ER Now that we’re in Yokohama, far from our homes in Berlin and Buenos Aires, I’m tempted to talk about working in collaboration, about how that work is articulated. In this sense we’ve followed different paths. I began working in collaboration very early, as a percussionist in orchestras and chamber music groups, as a composer working very closely with performers, and later becoming involved in the performing arts for a long time. In recent years I’ve been moving toward more solitary work. In your case, you began and went on working on your own for a long time, and only some years ago there was more space for collaborations in your practice.
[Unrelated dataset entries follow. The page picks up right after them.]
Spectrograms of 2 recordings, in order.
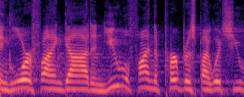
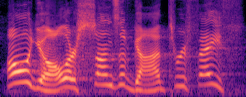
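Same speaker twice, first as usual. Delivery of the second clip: loud, slow, higher Southern delivery; Southern accent; 5 semitones higher, 7 dB louder, slower than usual. Acted. Preacher reading scripture to the congregation, Southern accent. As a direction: proclaim it slowly with a Southern accent. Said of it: "with a good Southern accent".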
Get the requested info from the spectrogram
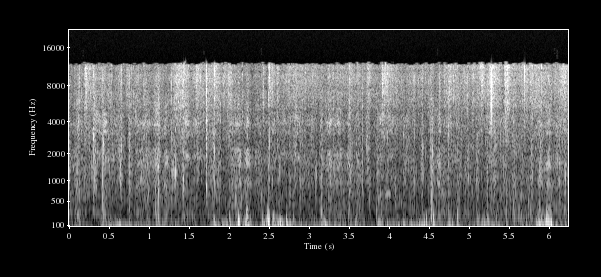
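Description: Footsteps of people jogging along a dry dirt track: a quick, irregular patter of footfalls over a low rumble on the microphone.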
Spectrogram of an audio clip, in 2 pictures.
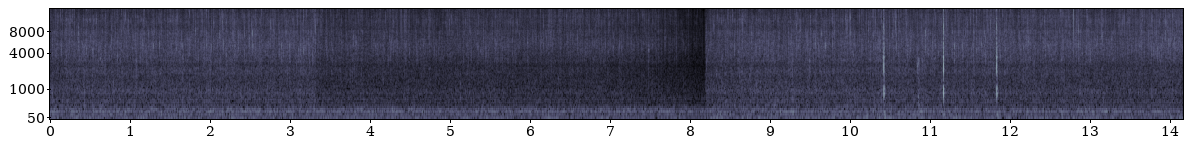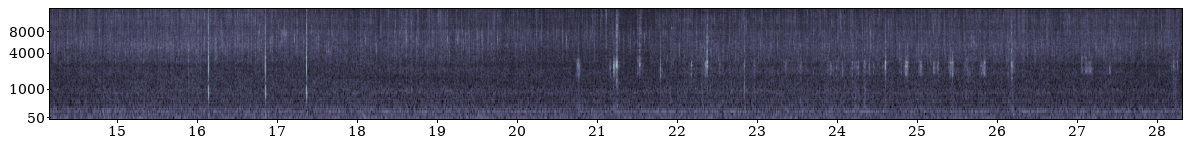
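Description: Beef sizzling on a miniature electric griddle, a steady frying hiss. From about ten seconds in, a small spatula clicks against the hot plate, with a run of quick taps near the end as the stir-fry is tossed.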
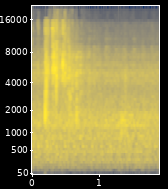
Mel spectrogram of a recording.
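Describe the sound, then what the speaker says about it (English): Ice being scraped and crunched off a car windshield in freezing upstate New York weather, a short gritty crushing scrape near the start that fades into a softer rasp. "this way the ice comes out of your windshield like this"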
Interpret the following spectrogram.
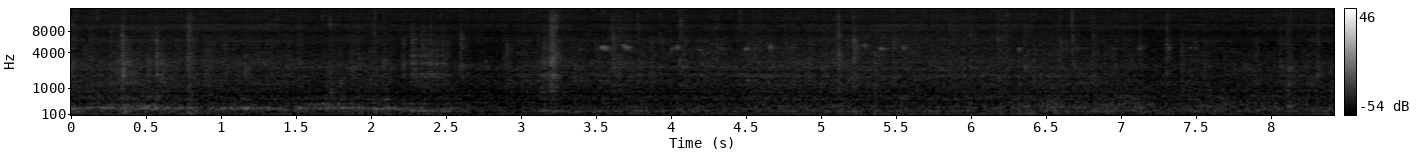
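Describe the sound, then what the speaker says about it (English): Local goods train on a model railway rolling through a layout past a war camp, a faint steady rumbling clatter of small wheels on track, continuous and fairly distant. "You can see the local goods train going through and past the war camp."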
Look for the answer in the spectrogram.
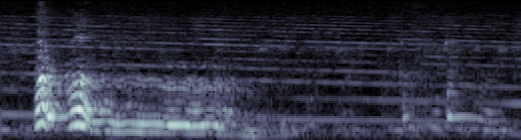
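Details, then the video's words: German Shepherd of a family howling at a fire truck siren; two sharp yelps open a descending wavering howl lasting over a second, then fading, with faint later yips over the steady siren. "German Shepard howling at a fire truck siren"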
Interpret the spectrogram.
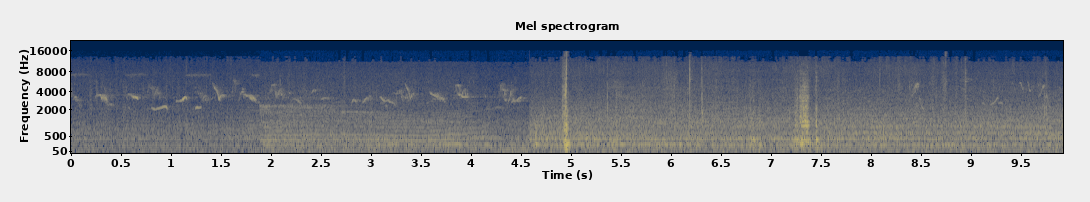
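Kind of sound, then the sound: insect, honeybees buzzing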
JM The fi rst time I worked collaboratively was in 1992. On that occasion, my friend David Oubiña and I made a very short video called La fl echa de Zenón (Zenon’s Arrow), which I still like and we continue to show. With that work, I felt that authorship was spread between the two of us evenly and naturally, which for me was entirely unexpected, accustomed as I was to working alone. My experiences in the theater introduced me to another type of collaboration, in which each person develops one element of the production of the work, and in which there is a director who establishes the general concept, which happens in fi lm as well. For me, the theater was important because for the fi rst time I sacrifi ced my own interests and drives in the service of a larger whole. Another important element, originating specifi cally in the phenomenon of theater, is the crossover between different artistic disciplines. Without a doubt, the best collaborations are those in which text, sound, and visual elements work on the same level but at the same time are absolutely dependent on each other. That was the idea behind Buenos Aires Tour (2003), our fi rst piece outside the realm of theater. After these years of intense collaborating, I’ve come to the conclusion that what makes an interaction like ours possible isn’t just sharing interests or aesthetic tastes. A strong relationship as friends, which extends beyond the narrow territory of art, is fundamental.

Translated by Jen Hofer